#### Listed entries:

::::

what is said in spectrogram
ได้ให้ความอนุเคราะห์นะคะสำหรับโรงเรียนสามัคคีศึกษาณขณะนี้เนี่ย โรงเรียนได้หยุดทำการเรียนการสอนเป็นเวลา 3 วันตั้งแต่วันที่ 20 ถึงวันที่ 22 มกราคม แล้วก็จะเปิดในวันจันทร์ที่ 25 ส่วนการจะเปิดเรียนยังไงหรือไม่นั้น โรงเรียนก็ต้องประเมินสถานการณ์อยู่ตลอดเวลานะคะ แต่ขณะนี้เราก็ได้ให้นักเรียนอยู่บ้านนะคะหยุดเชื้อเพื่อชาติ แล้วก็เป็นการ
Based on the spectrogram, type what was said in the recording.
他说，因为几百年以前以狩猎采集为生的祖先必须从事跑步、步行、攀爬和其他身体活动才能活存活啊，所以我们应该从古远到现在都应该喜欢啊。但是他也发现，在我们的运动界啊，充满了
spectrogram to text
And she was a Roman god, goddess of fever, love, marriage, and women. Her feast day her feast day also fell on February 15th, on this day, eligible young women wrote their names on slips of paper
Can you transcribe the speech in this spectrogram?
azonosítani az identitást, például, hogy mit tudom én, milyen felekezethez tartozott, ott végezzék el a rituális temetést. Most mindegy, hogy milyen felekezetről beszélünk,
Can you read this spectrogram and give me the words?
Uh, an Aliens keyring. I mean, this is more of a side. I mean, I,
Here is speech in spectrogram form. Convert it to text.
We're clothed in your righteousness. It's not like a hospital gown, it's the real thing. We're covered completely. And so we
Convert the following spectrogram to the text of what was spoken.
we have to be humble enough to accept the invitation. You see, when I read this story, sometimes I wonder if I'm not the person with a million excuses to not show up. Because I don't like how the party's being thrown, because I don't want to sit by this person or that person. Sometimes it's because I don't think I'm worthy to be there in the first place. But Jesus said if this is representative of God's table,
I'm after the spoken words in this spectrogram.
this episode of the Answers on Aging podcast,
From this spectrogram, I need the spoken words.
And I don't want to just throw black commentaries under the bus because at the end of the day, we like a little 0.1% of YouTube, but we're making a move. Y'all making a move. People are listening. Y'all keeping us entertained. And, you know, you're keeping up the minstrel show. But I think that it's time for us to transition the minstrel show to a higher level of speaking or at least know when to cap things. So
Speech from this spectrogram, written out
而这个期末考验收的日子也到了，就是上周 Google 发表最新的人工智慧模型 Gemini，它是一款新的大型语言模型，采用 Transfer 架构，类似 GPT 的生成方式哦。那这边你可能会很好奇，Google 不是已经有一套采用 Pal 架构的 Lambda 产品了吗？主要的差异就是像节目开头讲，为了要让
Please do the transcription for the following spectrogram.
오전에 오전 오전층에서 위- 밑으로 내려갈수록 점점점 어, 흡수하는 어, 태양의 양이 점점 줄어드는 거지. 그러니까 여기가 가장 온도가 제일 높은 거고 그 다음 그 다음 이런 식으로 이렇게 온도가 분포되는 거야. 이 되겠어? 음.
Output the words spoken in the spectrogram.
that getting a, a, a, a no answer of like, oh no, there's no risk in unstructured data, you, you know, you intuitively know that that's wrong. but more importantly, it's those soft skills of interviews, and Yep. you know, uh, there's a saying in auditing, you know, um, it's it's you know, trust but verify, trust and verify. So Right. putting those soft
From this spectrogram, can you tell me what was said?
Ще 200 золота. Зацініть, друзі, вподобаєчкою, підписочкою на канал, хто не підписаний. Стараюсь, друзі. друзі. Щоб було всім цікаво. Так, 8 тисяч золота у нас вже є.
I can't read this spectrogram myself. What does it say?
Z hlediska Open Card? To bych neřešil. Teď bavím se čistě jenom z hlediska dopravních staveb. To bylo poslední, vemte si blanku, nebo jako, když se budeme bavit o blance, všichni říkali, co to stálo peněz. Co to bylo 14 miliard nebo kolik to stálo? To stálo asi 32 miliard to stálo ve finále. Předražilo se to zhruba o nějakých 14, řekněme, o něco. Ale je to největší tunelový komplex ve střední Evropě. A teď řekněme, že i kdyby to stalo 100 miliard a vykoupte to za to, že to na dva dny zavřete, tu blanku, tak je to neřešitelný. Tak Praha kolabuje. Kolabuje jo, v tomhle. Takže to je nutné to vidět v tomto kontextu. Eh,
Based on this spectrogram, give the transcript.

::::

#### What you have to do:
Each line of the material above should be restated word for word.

#### Answer to the exercise:
what is said in spectrogram
ได้ให้ความอนุเคราะห์นะคะสำหรับโรงเรียนสามัคคีศึกษาณขณะนี้เนี่ย โรงเรียนได้หยุดทำการเรียนการสอนเป็นเวลา 3 วันตั้งแต่วันที่ 20 ถึงวันที่ 22 มกราคม แล้วก็จะเปิดในวันจันทร์ที่ 25 ส่วนการจะเปิดเรียนยังไงหรือไม่นั้น โรงเรียนก็ต้องประเมินสถานการณ์อยู่ตลอดเวลานะคะ แต่ขณะนี้เราก็ได้ให้นักเรียนอยู่บ้านนะคะหยุดเชื้อเพื่อชาติ แล้วก็เป็นการ
Based on the spectrogram, type what was said in the recording.
他说，因为几百年以前以狩猎采集为生的祖先必须从事跑步、步行、攀爬和其他身体活动才能活存活啊，所以我们应该从古远到现在都应该喜欢啊。但是他也发现，在我们的运动界啊，充满了
spectrogram to text
And she was a Roman god, goddess of fever, love, marriage, and women. Her feast day her feast day also fell on February 15th, on this day, eligible young women wrote their names on slips of paper
Can you transcribe the speech in this spectrogram?
azonosítani az identitást, például, hogy mit tudom én, milyen felekezethez tartozott, ott végezzék el a rituális temetést. Most mindegy, hogy milyen felekezetről beszélünk,
Can you read this spectrogram and give me the words?
Uh, an Aliens keyring. I mean, this is more of a side. I mean, I,
Here is speech in spectrogram form. Convert it to text.
We're clothed in your righteousness. It's not like a hospital gown, it's the real thing. We're covered completely. And so we
Convert the following spectrogram to the text of what was spoken.
we have to be humble enough to accept the invitation. You see, when I read this story, sometimes I wonder if I'm not the person with a million excuses to not show up. Because I don't like how the party's being thrown, because I don't want to sit by this person or that person. Sometimes it's because I don't think I'm worthy to be there in the first place. But Jesus said if this is representative of God's table,
I'm after the spoken words in this spectrogram.
this episode of the Answers on Aging podcast,
From this spectrogram, I need the spoken words.
And I don't want to just throw black commentaries under the bus because at the end of the day, we like a little 0.1% of YouTube, but we're making a move. Y'all making a move. People are listening. Y'all keeping us entertained. And, you know, you're keeping up the minstrel show. But I think that it's time for us to transition the minstrel show to a higher level of speaking or at least know when to cap things. So
Speech from this spectrogram, written out
而这个期末考验收的日子也到了，就是上周 Google 发表最新的人工智慧模型 Gemini，它是一款新的大型语言模型，采用 Transfer 架构，类似 GPT 的生成方式哦。那这边你可能会很好奇，Google 不是已经有一套采用 Pal 架构的 Lambda 产品了吗？主要的差异就是像节目开头讲，为了要让
Please do the transcription for the following spectrogram.
오전에 오전 오전층에서 위- 밑으로 내려갈수록 점점점 어, 흡수하는 어, 태양의 양이 점점 줄어드는 거지. 그러니까 여기가 가장 온도가 제일 높은 거고 그 다음 그 다음 이런 식으로 이렇게 온도가 분포되는 거야. 이 되겠어? 음.
Output the words spoken in the spectrogram.
that getting a, a, a, a no answer of like, oh no, there's no risk in unstructured data, you, you know, you intuitively know that that's wrong. but more importantly, it's those soft skills of interviews, and Yep. you know, uh, there's a saying in auditing, you know, um, it's it's you know, trust but verify, trust and verify. So Right. putting those soft
From this spectrogram, can you tell me what was said?
Ще 200 золота. Зацініть, друзі, вподобаєчкою, підписочкою на канал, хто не підписаний. Стараюсь, друзі. друзі. Щоб було всім цікаво. Так, 8 тисяч золота у нас вже є.
I can't read this spectrogram myself. What does it say?
Z hlediska Open Card? To bych neřešil. Teď bavím se čistě jenom z hlediska dopravních staveb. To bylo poslední, vemte si blanku, nebo jako, když se budeme bavit o blance, všichni říkali, co to stálo peněz. Co to bylo 14 miliard nebo kolik to stálo? To stálo asi 32 miliard to stálo ve finále. Předražilo se to zhruba o nějakých 14, řekněme, o něco. Ale je to největší tunelový komplex ve střední Evropě. A teď řekněme, že i kdyby to stalo 100 miliard a vykoupte to za to, že to na dva dny zavřete, tu blanku, tak je to neřešitelný. Tak Praha kolabuje. Kolabuje jo, v tomhle. Takže to je nutné to vidět v tomto kontextu. Eh,
Based on this spectrogram, give the transcript.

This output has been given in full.